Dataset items
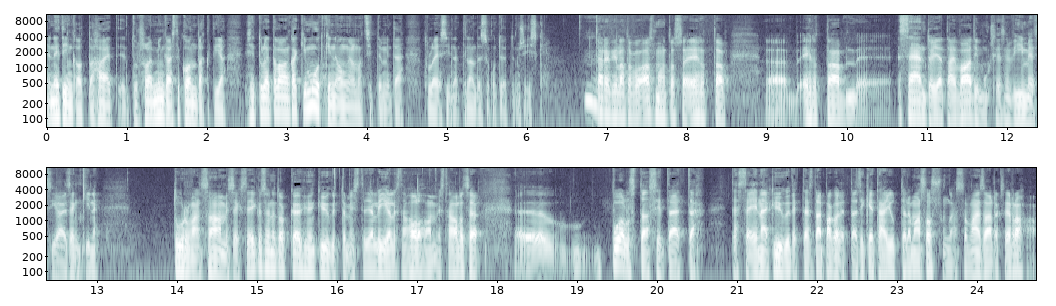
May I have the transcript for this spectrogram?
ja netin kautta haet, ei minkälaista kontaktia, niin siitä tulee tavallaan kaikki muutkin ongelmat sitten, mitä tulee siinä tilanteessa, kun työttömyys iskee. Tarja Filatov, Asmahan tuossa ehdottaa ehdottaa sääntöjä tai vaatimuksia sen viimesijaisenkin turvan saamiseksi. Eikö se nyt ole köyhien kyykyttämistä ja liiallista holhoamista? Haluatko puolustaa sitä, että tässä ei enää kyykytettäisi tai pakotettaisi ketään juttelemaan sossun kanssa vain saadakseen rahaa?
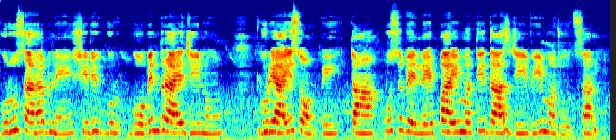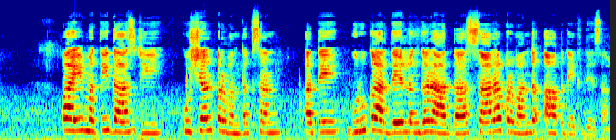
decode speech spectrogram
ਗੁਰੂ ਸਾਹਿਬ ਨੇ ਸ੍ਰੀ ਗੁਰੂ ਗੋਬਿੰਦ ਰਾਏ ਜੀ ਨੂੰ ਗੁਰਿਆਈ ਸੌਂਪੀ, ਤਾਂ ਉਸ ਵੇਲੇ ਭਾਈ ਮਤੀ ਦਾਸ ਜੀ ਵੀ ਮੌਜੂਦ ਸਨ। ਭਾਈ ਮਤੀ ਦਾਸ ਜੀ ਕੁਸ਼ਲ ਪ੍ਰਬੰਧਕ ਸਨ ਅਤੇ ਗੁਰੂ ਘਰ ਦੇ ਲੰਗਰ ਆਦਿ ਦਾ ਸਾਰਾ ਪ੍ਰਬੰਧ ਆਪ ਦੇਖਦੇ ਸਨ।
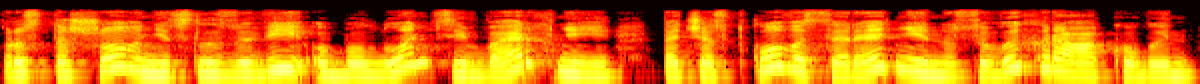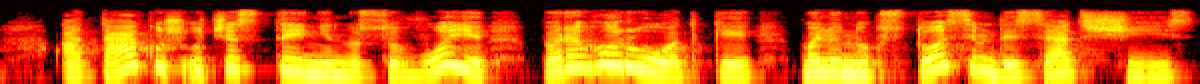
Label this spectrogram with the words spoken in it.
розташовані в слизовій оболонці верхньої та частково середньої носових раковин, а також у частині носової перегородки малюнок 176.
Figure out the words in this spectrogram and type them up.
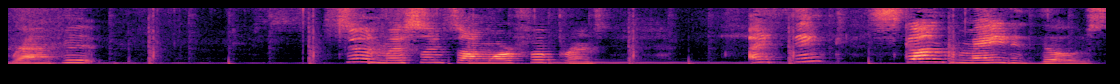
Rabbit. Soon Moosling saw more footprints. I think Skunk made those,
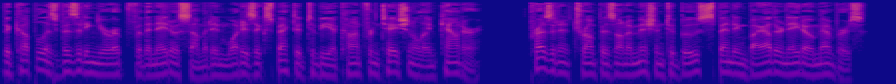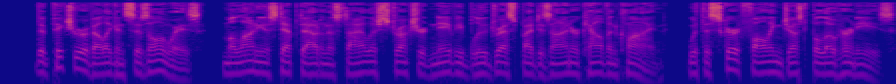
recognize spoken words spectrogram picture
the couple is visiting Europe for the NATO summit in what is expected to be a confrontational encounter. President Trump is on a mission to boost spending by other NATO members. The picture of elegance as always, Melania stepped out in a stylish structured navy blue dress by designer Calvin Klein, with the skirt falling just below her knees.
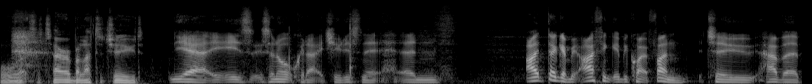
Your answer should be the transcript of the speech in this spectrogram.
Oh, that's a terrible attitude. yeah, it is. It's an awkward attitude, isn't it? And I don't get me. I think it'd be quite fun to have a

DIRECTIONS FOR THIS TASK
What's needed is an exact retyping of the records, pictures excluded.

FINISHED EXERCISE
May I have the transcript for this spectrogram?
ja netin kautta haet, ei minkälaista kontaktia, niin siitä tulee tavallaan kaikki muutkin ongelmat sitten, mitä tulee siinä tilanteessa, kun työttömyys iskee. Tarja Filatov, Asmahan tuossa ehdottaa ehdottaa sääntöjä tai vaatimuksia sen viimesijaisenkin turvan saamiseksi. Eikö se nyt ole köyhien kyykyttämistä ja liiallista holhoamista? Haluatko puolustaa sitä, että tässä ei enää kyykytettäisi tai pakotettaisi ketään juttelemaan sossun kanssa vain saadakseen rahaa?
decode speech spectrogram
ਗੁਰੂ ਸਾਹਿਬ ਨੇ ਸ੍ਰੀ ਗੁਰੂ ਗੋਬਿੰਦ ਰਾਏ ਜੀ ਨੂੰ ਗੁਰਿਆਈ ਸੌਂਪੀ, ਤਾਂ ਉਸ ਵੇਲੇ ਭਾਈ ਮਤੀ ਦਾਸ ਜੀ ਵੀ ਮੌਜੂਦ ਸਨ। ਭਾਈ ਮਤੀ ਦਾਸ ਜੀ ਕੁਸ਼ਲ ਪ੍ਰਬੰਧਕ ਸਨ ਅਤੇ ਗੁਰੂ ਘਰ ਦੇ ਲੰਗਰ ਆਦਿ ਦਾ ਸਾਰਾ ਪ੍ਰਬੰਧ ਆਪ ਦੇਖਦੇ ਸਨ।
Label this spectrogram with the words spoken in it.
розташовані в слизовій оболонці верхньої та частково середньої носових раковин, а також у частині носової перегородки малюнок 176.
Figure out the words in this spectrogram and type them up.
Rabbit. Soon Moosling saw more footprints. I think Skunk made those,
recognize spoken words spectrogram picture
the couple is visiting Europe for the NATO summit in what is expected to be a confrontational encounter. President Trump is on a mission to boost spending by other NATO members. The picture of elegance as always, Melania stepped out in a stylish structured navy blue dress by designer Calvin Klein, with the skirt falling just below her knees.
Your answer should be the transcript of the speech in this spectrogram.
Oh, that's a terrible attitude. yeah, it is. It's an awkward attitude, isn't it? And I don't get me. I think it'd be quite fun to have a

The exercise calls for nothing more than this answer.